Legislative authority

10.         ASIC makes this legislative instrument under subsection 203A(3) of the Code. Under subsection 203A(3), ASIC may exempt a class of persons, credit contracts or consumer leases from all or specified provisions of the Code.

11.         Under subsection 33(3) of the Acts Interpretation Act 1901, where an Act confers a power to make, grant or issue any instrument (including rules, regulations or by-laws), the power shall be construed as including a power exercisable in the like manner and subject to the like conditions (if any) to repeal, rescind, revoke, amend, or vary any such instrument.

12.         The instrument is a disallowable legislative instrument.

Statement of Compatibility with Human Rights 

13.     The Explanatory Statement for a disallowable legislative instrument must contain a Statement of Compatibility with Human Rights under subsection 9(1) of the Human Rights (Parliamentary Scrutiny) Act 2011. A Statement of Compatibility with Human Rights is in the Attachment.


Attachment

Statement of Compatibility with Human Rights

 

This Statement of Compatibility with Human Rights is prepared in accordance with Part 3 of the Human Rights (Parliamentary Scrutiny) Act 2011.  

 

ASIC Credit (Amendment) Instrument 2022/81

Overview

1.       This legislative instrument extends until 1 April 2024 the relief provided by ASIC Class Order [CO 14/41] from requirements in the National Credit Code for a credit provider or lessor to:

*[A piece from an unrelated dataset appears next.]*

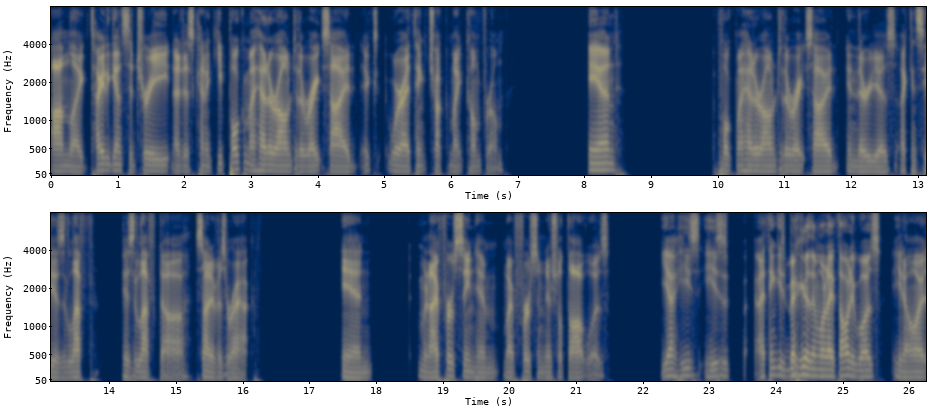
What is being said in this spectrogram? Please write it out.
I'm like tight against the tree. And I just kind of keep poking my head around to the right side where I think Chuck might come from. And I poke my head around to the right side, and there he is. I can see his left his left uh, side of his rack. And when I first seen him, my first initial thought was, yeah, he's he's I think he's bigger than what I thought he was. You know, I,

·         record the fact that the credit provider and debtor (or lessor and lessee) have agreed to change the contract (or consumer lease) in a hardship variation; and

·         provide written notice setting out the particulars of any changes to the terms of the contract (or consumer lease)

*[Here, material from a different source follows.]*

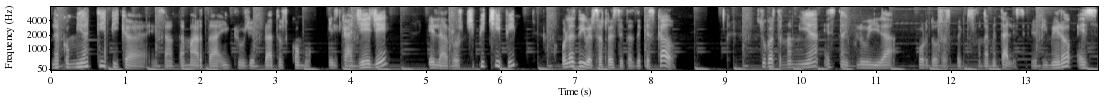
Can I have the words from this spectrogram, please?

in the case of simple arrangements.

2.       Relief to the same effect was given by regulations 69A and 69B of the National Consumer Credit Protection Regulations 2010 until 1 March 2014 and has been extended since then through various instruments.

Assessment of human rights implications

3.       This instrument does not engage any of the applicable rights or freedoms.

Conclusion

4.       This instrument is compatible with the human rights and freedoms recognised or declared in the international instruments listed in section 3 of the Human Rights (Parliamentary Scrutiny) Act 2011.